Physicists have developed what they say is the first nonlinear camera that captures high-resolution images of the interior of solid objects using terahertz (THz) radiation.
The breakthrough at Sussex University was led by Professor Marco Peccianti of the Emergent Photonics (EPic) Lab and included Luana Olivieri, Dr Juan S. Totero Gongora and a team of research students.
According to the university, images produced with THz radiation are called ‘hyperspectral’ because the image consists of pixels, each one containing the electromagnetic signature of the object in that point. Lying between microwaves and infrared in the electromagnetic spectrum, THz radiation easily penetrates materials like paper, clothes and plastic in the same way X-rays do, but without being harmful.
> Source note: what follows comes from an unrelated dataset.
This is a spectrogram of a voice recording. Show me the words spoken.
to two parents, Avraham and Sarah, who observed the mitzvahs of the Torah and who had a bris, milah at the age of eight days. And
THz radiation is safe to use with biological samples and makes it possible to visualise the molecular composition of objects and distinguish between different materials.
“The core challenge in THz cameras is not about collecting an image, but it is about preserving the objects spectral fingerprint that can be easily corrupted by your technique,” Prof Peccianti said in a statement. “This is where the importance of our achievement lies. The fingerprint of all the details of the image is preserved in such a way that we can investigate the nature of the object in full detail.”
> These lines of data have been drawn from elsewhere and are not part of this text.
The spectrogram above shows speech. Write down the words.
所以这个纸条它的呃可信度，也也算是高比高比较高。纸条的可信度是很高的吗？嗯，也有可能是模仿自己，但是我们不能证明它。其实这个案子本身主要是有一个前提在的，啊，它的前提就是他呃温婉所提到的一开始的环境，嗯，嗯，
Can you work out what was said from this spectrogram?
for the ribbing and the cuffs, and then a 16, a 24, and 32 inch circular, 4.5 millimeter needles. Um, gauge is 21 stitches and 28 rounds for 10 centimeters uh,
The EPic Lab team used a single-pixel camera to image sample objects with patterns of THz light. Their prototype can detect how the object alters different patterns of THz light. By combining this information with the shape of each original pattern, the camera reveals the image of an object as well as its chemical composition.
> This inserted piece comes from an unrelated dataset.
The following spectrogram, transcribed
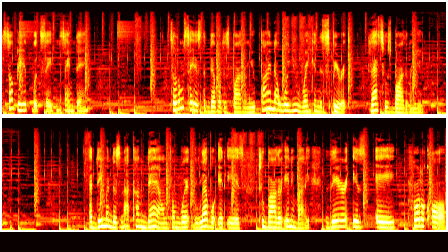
So be it with Satan, same thing. So don't say it's the devil that's bothering you. Find out where you rank in the spirit. That's who's bothering you. A demon does not come down from what level it is to bother anybody. There is a protocol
Sources of THz radiation are very faint and hyperspectral imaging had, until now, limited fidelity. To overcome this, The Sussex team shone a standard laser onto a unique non-linear material capable of converting visible light to THz. The prototype camera creates THz electromagnetic waves very close to the sample, similar to how a microscope works. As THz waves can travel right through an object without affecting it, the resulting images reveal the shape and composition of objects in three dimensions.
Dr Totero Gongora said: “This is a major step forward because we have demonstrated that all the possibilities explored in our previous theoretical research are not only feasible, but our camera works even better than we expected. While building our device, we discovered several ways to optimise the imaging process and now the technology is stable and works well. The next phase of our research will be in speeding up the image reconstruction process and taking us closer to applying THz cameras to real-world applications; like airport security, intelligent car sensors, quality control in manufacturing and even scanners to detect health problems like skin cancer.”
Hyperspectral terahertz microscopy via nonlinear ghost-imaging is published in the OSA Optica Journal.